§ **Task description**
Everything from the line containing "From this spectrogram, transcribe" through the final line of the entries, both included, should be copied exactly and with nothing else; please skip pictures.

=== Section Start ===

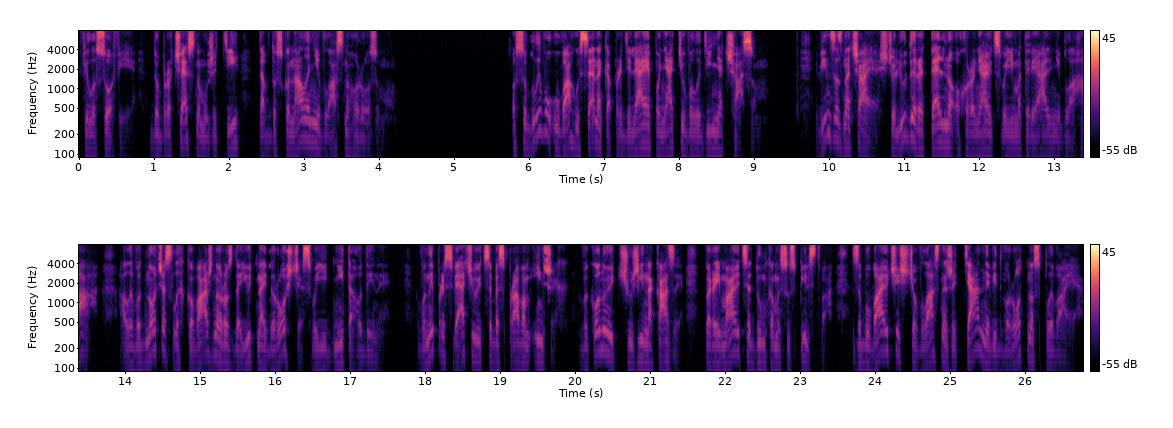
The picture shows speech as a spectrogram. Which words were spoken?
філософії, доброчесному житті та вдосконаленні власного розуму. Особливу увагу Сенека приділяє поняттю володіння часом. Він зазначає, що люди ретельно охороняють свої матеріальні блага, але водночас легковажно роздають найдорожче свої дні та години. Вони присвячують себе справам інших, виконують чужі накази, переймаються думками суспільства, забуваючи, що власне життя невідворотно спливає.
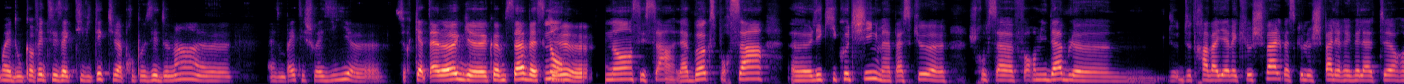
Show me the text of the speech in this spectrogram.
Ouais, donc en fait, ces activités que tu vas proposer demain, euh, elles n'ont pas été choisies euh, sur catalogue euh, comme ça parce non. que. Non, c'est ça. La boxe pour ça, l'équi-coaching, parce que je trouve ça formidable de, de, travailler avec le cheval parce que le cheval est révélateur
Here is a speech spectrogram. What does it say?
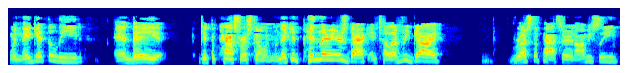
When they get the lead and they get the pass rush going. When they can pin their ears back and tell every guy, rush the passer, and obviously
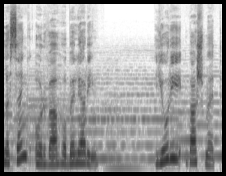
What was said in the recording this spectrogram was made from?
Լսենք օրվա հոբելյարին։ Յուրի Բաշմետ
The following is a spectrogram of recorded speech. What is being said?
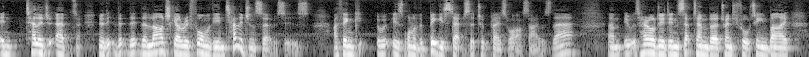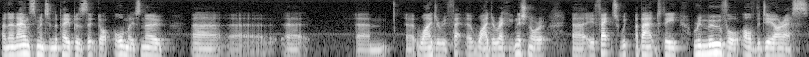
intellig- uh, sorry, no, the, the, the large-scale reform of the intelligence services, I think, is one of the biggest steps that took place whilst I was there. Um, it was heralded in September 2014 by an announcement in the papers that got almost no uh, uh, uh um, uh, wider, effect, uh, wider recognition or effect about the removal of the DRS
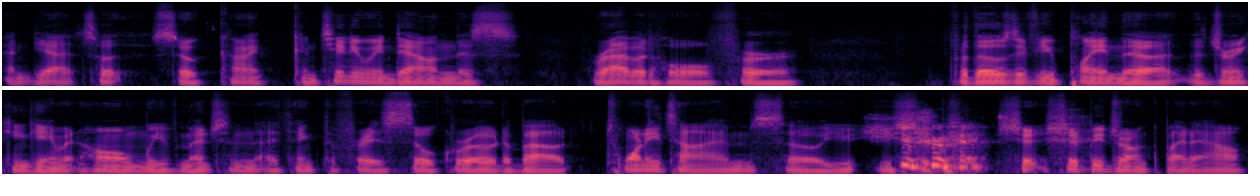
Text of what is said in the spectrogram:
And yeah, so so kind of continuing down this rabbit hole for for those of you playing the the drinking game at home, we've mentioned I think the phrase Silk Road about twenty times, so you, you should, right. should should be drunk by now.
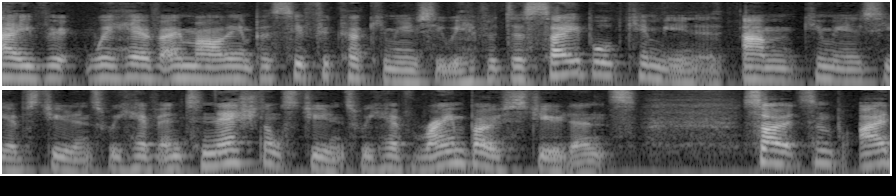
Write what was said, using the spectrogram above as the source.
a we have a Māori and Pacifica community, we have a disabled community um, community of students, we have international students, we have rainbow students. So it's I,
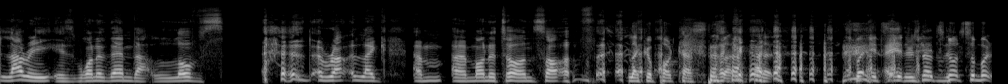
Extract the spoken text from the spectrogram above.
Larry is one of them that loves like a, a, monotone sort of. like a podcast. that- that- but it's it- there's not- it's not so much.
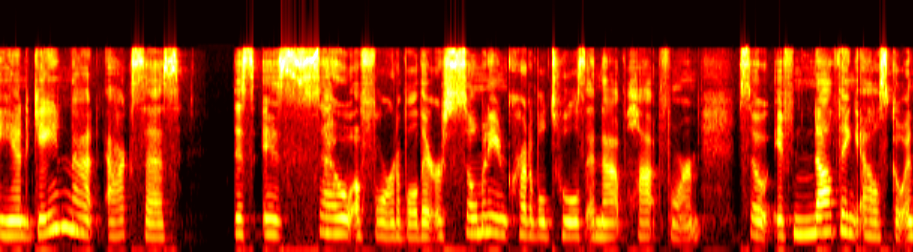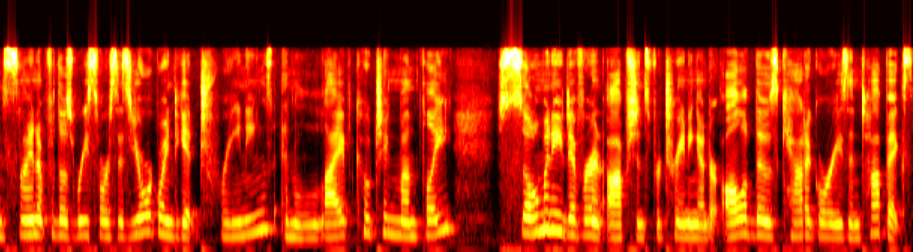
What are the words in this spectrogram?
and gain that access. This is so affordable. There are so many incredible tools in that platform. So, if nothing else, go and sign up for those resources. You're going to get trainings and live coaching monthly. So many different options for training under all of those categories and topics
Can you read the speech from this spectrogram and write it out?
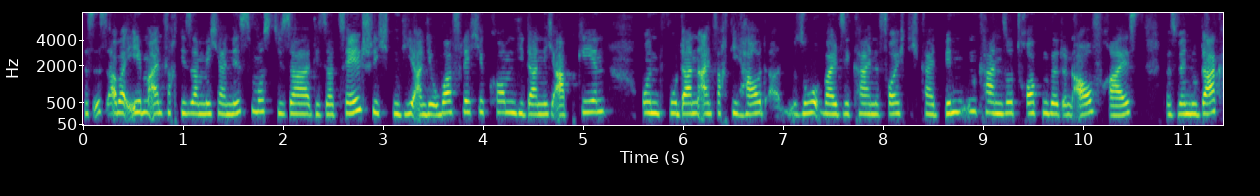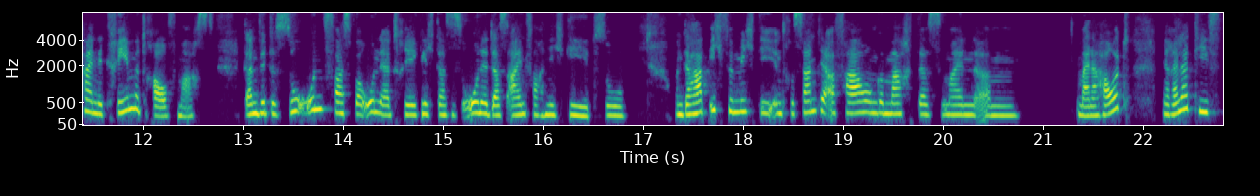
Das ist aber eben einfach dieser Mechanismus dieser, dieser Zellschichten, die an die Oberfläche kommen, die dann nicht abgehen und wo dann einfach die Haut so, weil sie keine Feuchtigkeit binden kann, so trocken wird und aufreißt, dass wenn du da keine Creme drauf machst, dann wird es so unfassbar unerträglich, dass es ohne das einfach nicht geht. So. Und da habe ich für mich die interessante Erfahrung gemacht, dass mein ähm, meine Haut mir relativ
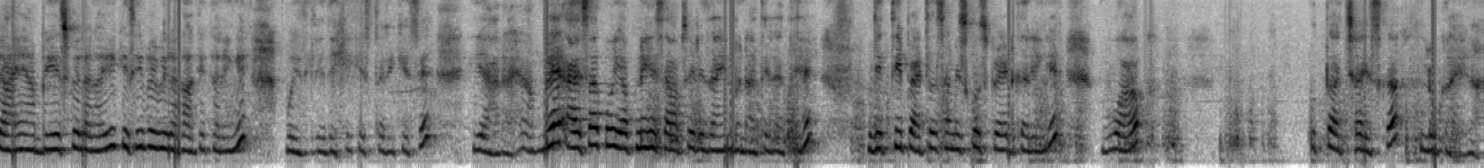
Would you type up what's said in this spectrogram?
चाहे आप बेस पे लगाइए, किसी पे भी लगा के करेंगे, वो इजीली देखिए किस तरीके से ये आ रहा है। अब मैं ऐसा कोई अपने हिसाब से डिज़ाइन बनाते रहते हैं, जितनी पेटल्स हम इसको स्प्रेड करेंगे, वो आप उतना अच्छा इसका लुक आएगा।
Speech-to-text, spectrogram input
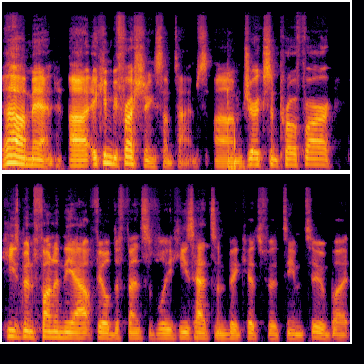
oh man, uh, it can be frustrating sometimes. Um, Jurickson Profar, he's been fun in the outfield defensively. He's had some big hits for the team too, but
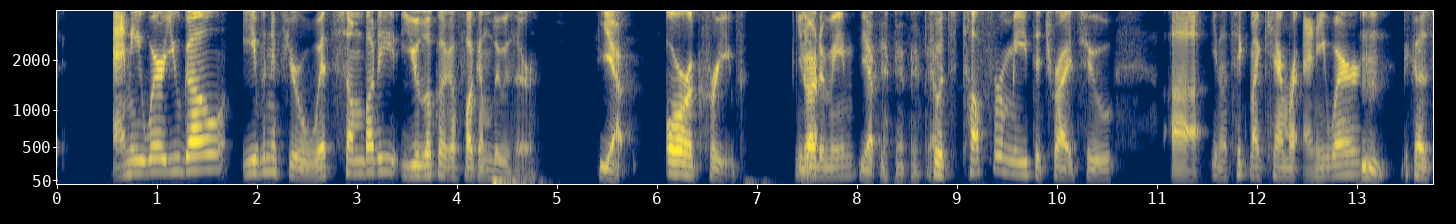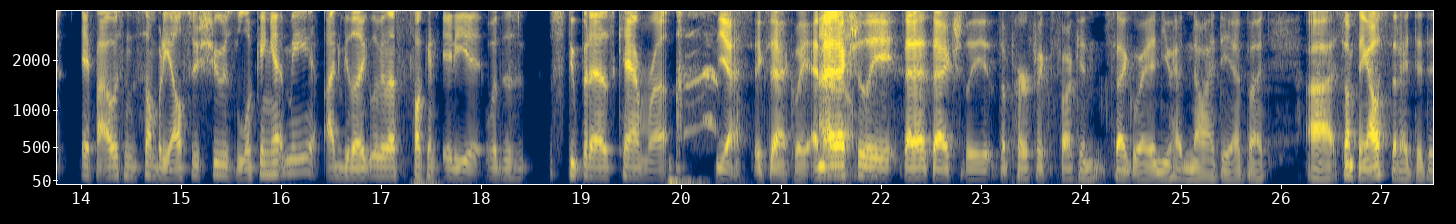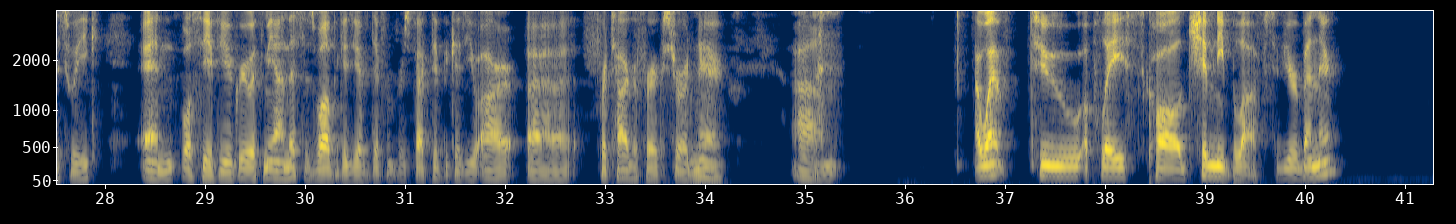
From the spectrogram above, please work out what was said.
anywhere you go, even if you're with somebody, you look like a fucking loser Yep. or a creep. You know what I mean? Yep. Yep. Yep. Yep. So it's tough for me to try to, uh, you know, take my camera anywhere Mhm. because if I was in somebody else's shoes looking at me, I'd be like, "Look at that fucking idiot with his stupid ass camera." Yes, exactly. And I that don't know. actually that is actually the perfect fucking segue and you had no idea, but uh, something else that I did this week and we'll see if you agree with me on this as well because you have a different perspective because you are a photographer extraordinaire. Um, I went to a place called Chimney Bluffs. Have you ever been there?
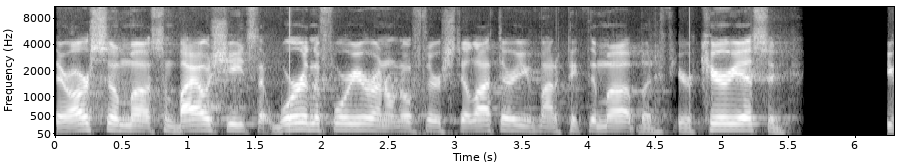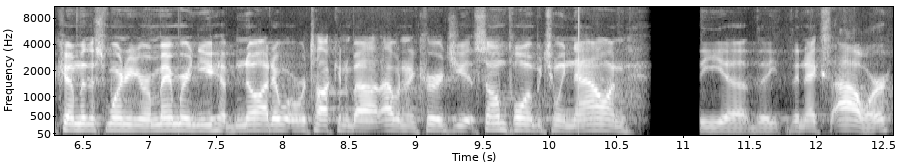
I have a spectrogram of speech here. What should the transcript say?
There are some, uh, some bio sheets that were in the foyer. I don't know if they're still out there. You might have picked them up, but if you're curious and you come in this morning, you remember, and you have no idea what we're talking about, I would encourage you at some point between now and the, uh, the, the next hour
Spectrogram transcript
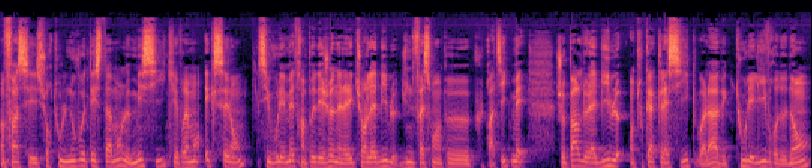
Enfin, c'est surtout le Nouveau Testament, le Messie, qui est vraiment excellent. Si vous voulez mettre un peu des jeunes à la lecture de la Bible d'une façon un peu plus pratique, mais je parle de la Bible, en tout cas classique, voilà, avec tous les livres dedans.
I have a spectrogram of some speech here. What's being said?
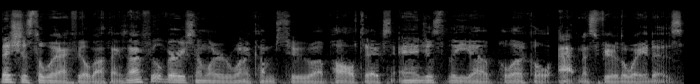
that's just the way I feel about things. And I feel very similar when it comes to uh, politics and just the uh, political atmosphere the way it is.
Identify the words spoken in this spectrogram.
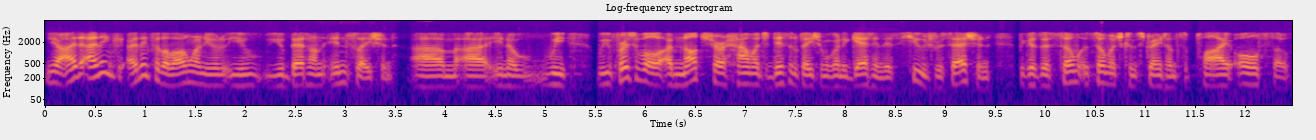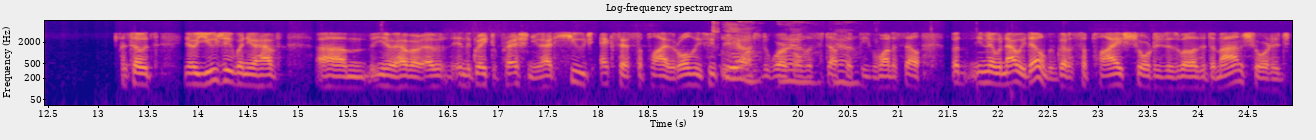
Yeah, I, I think I think for the long run, you you you bet on inflation. Um, uh, you know, we we first of all, I'm not sure how much disinflation we're going to get in this huge recession because there's so so much constraint on supply also. And so it's you know usually when you have um, you know have a, a, in the Great Depression you had huge excess supply that all these people yeah, wanted to work yeah, all the stuff yeah. that people want to sell. But you know now we don't. We've got a supply shortage as well as a demand shortage.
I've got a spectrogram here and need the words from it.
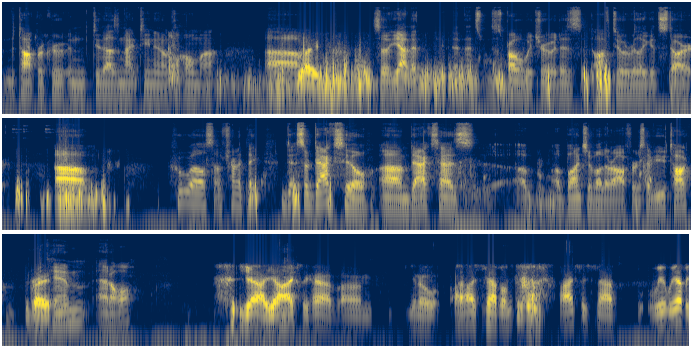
the top recruit in 2019 in Oklahoma. Um, right, So yeah, that that's, that's probably true. It is off to a really good start. Um, who else? I'm trying to think. D- So Dax Hill, um, Dax has a, a bunch of other offers. Have you talked Right. with him at all? yeah, yeah, I actually have. Um, you know, I, I snap them. I actually snap. We we have a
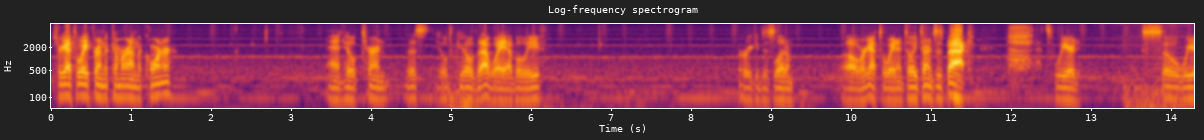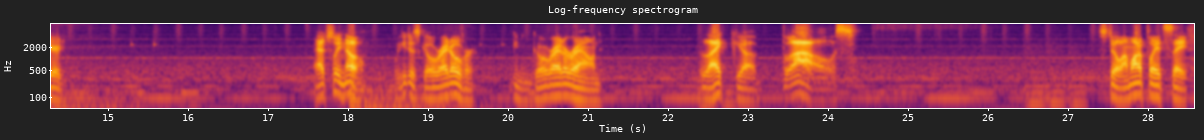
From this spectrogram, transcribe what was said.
So we got to wait for him to come around the corner. And he'll turn this... He'll go that way, I believe. Or we could just let him... Oh, we're gonna have to wait until he turns his back. That's weird. So weird. Actually, no. We could just go right over. We can go right around. Like a blouse. Still, I want to play it safe.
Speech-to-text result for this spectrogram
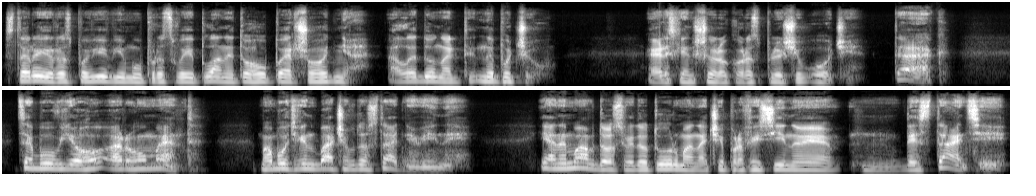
Старий розповів йому про свої плани того першого дня, але Дональд не почув. Ерскін широко розплющив очі. Так, це був його аргумент. Мабуть, він бачив достатньо війни. Я не мав досвіду турмана чи професійної дистанції,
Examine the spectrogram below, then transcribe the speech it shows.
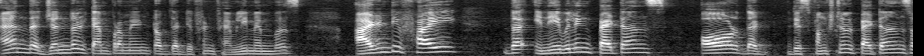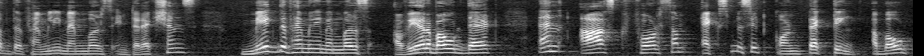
and the general temperament of the different family members, identify the enabling patterns or the dysfunctional patterns of the family members interactions, make the family members aware about that and ask for some explicit contracting about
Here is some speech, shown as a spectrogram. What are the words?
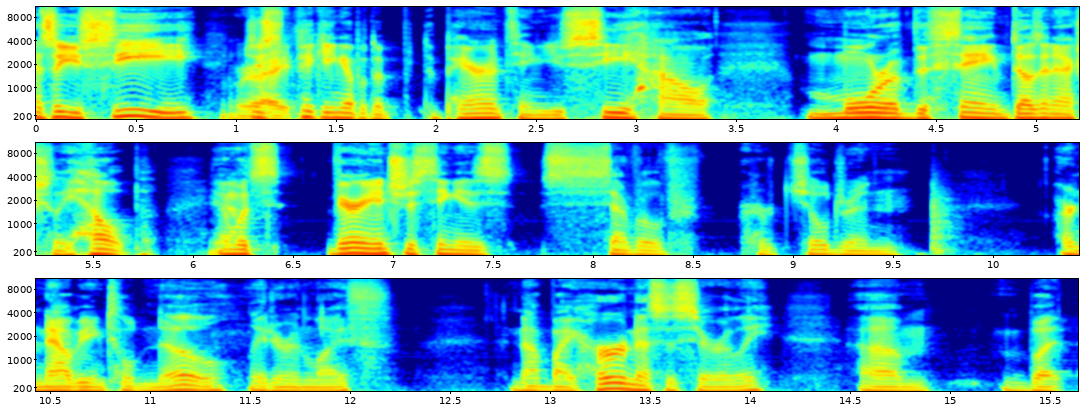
And so you see, right. just picking up with the, the, parenting, you see how more of the same doesn't actually help. Yeah. And what's very interesting is several of her children are now being told no later in life, not by her necessarily, um, but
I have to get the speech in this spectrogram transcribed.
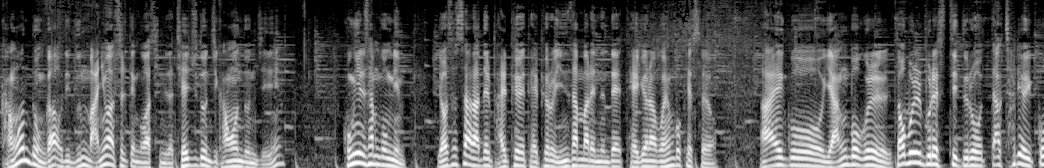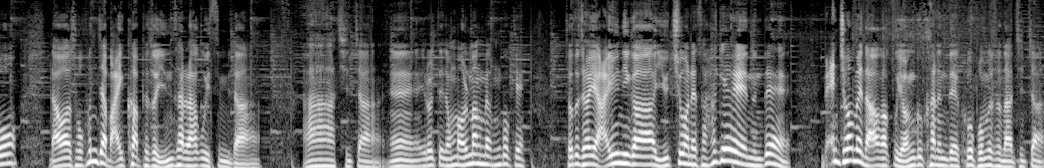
강원도인가? 어디 눈 많이 왔을 때인 것 같습니다. 제주도인지 강원도인지. 0130님, 6살 아들 발표회 대표로 인사말 했는데 대견하고 행복했어요. 아이고, 양복을 double-breasted로 딱 차려입고 나와서 혼자 마이크 앞에서 인사를 하고 있습니다. 아, 진짜. 예, 이럴 때 정말 얼마나 행복해. 저도 저희 아윤이가 유치원에서 학예회 했는데 맨 처음에 나와갖고 연극하는데 그거 보면서 나 진짜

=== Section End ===

§ **Task solution**
From this spectrogram, transcribe what was said.
So we got to wait for him to come around the corner. And he'll turn this... He'll go that way, I believe. Or we could just let him... Oh, we're gonna have to wait until he turns his back. That's weird. So weird. Actually, no. We could just go right over. We can go right around. Like a blouse. Still, I want to play it safe.
Speech-to-text result for this spectrogram
Старий розповів йому про свої плани того першого дня, але Дональд не почув. Ерскін широко розплющив очі. Так, це був його аргумент. Мабуть, він бачив достатньо війни. Я не мав досвіду турмана чи професійної дистанції,
Examine the spectrogram below, then transcribe the speech it shows.
and the general temperament of the different family members, identify the enabling patterns or the dysfunctional patterns of the family members interactions, make the family members aware about that and ask for some explicit contracting about
Here is some speech, shown as a spectrogram. What are the words?
And so you see, right. just picking up with the, the, parenting, you see how more of the same doesn't actually help. Yeah. And what's very interesting is several of her children are now being told no later in life, not by her necessarily, um, but
I have to get the speech in this spectrogram transcribed.
강원도인가? 어디 눈 많이 왔을 때인 것 같습니다. 제주도인지 강원도인지. 0130님, 6살 아들 발표회 대표로 인사말 했는데 대견하고 행복했어요. 아이고, 양복을 double-breasted로 딱 차려입고 나와서 혼자 마이크 앞에서 인사를 하고 있습니다. 아, 진짜. 예, 이럴 때 정말 얼마나 행복해. 저도 저희 아윤이가 유치원에서 학예회 했는데 맨 처음에 나와갖고 연극하는데 그거 보면서 나 진짜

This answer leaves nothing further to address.